Expansion of the water system, through which the city’s water supply will increase by 1.5 million gallons and provide the capacity to serve existing and prospective industries, experienced some delays over the past two years due to setbacks in well location and construction. With well construction nearly complete, construction of transmission lines and expansion of the Parsons-Anders Water Treatment Facility to double its current size is also anticipated to begin in 2016-17.

The bulk of the work will occur in the coming year, with completion set for 2017-18. The upcoming budget includes $125,000 in interest payments for interim financing for the $4.84 million project, which will be funded by a USDA loan.

N.C. 24 Industrial Park utilities are budgeted at a cost of $3.5 million, to support a biofuels industry and other potential industries coming to the area. The city has already secured $650,000 in grant funding from the N.C. Department of Commerce Rural Division and close to $1.8 million from the U.S. Economic Development Administration to help fund the project.

The initial phase of the infrastructure will begin with line upgrades and valve insertions in 2016-17 at an estimated cost of $400,000, with half the cost covered by grant sources. A utility lines replacement and rehabilitation program, a new endeavor by the city, will be funded at a separate annual cost of $200,000.

There will be $225,000 allocated for street resurfacing, $25,000 less than the current year.

The city will use a cost of living market adjustment of 0.7 percent and an established performance pay schedule to dictate employee pay.
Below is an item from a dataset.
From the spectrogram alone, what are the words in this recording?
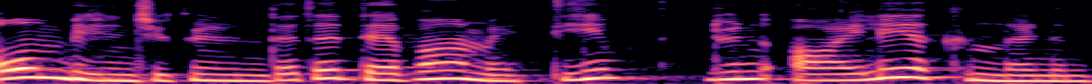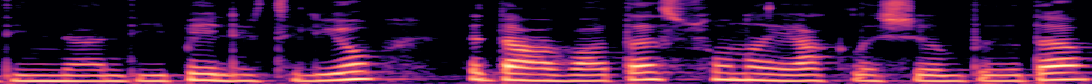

That cost for 2016-17 is anticipated to be $53,000.

The full approved budget can be viewed online at www.cityofclintonnc.com.

Reach Managing Editor Chris Berendt at 910-249-4616. Follow the paper on twitter @SampsonInd and like us on Facebook.

By Chris Berendt

[email protected]

Clinton City manager Shawn Purvis, far right, talks briefly about the city’s budget as Council members Marcus Becton and Jean Turlington listen.
http://clintonnc.com/wp-content/uploads/2016/06/web1_budget-2.jpgClinton City manager Shawn Purvis, far right, talks briefly about the city’s budget as Council members Marcus Becton and Jean Turlington listen.

Reach Managing Editor Chris Berendt at 910-249-4616. Follow the paper on twitter @SampsonInd and like us on Facebook.

comments powered by Disqus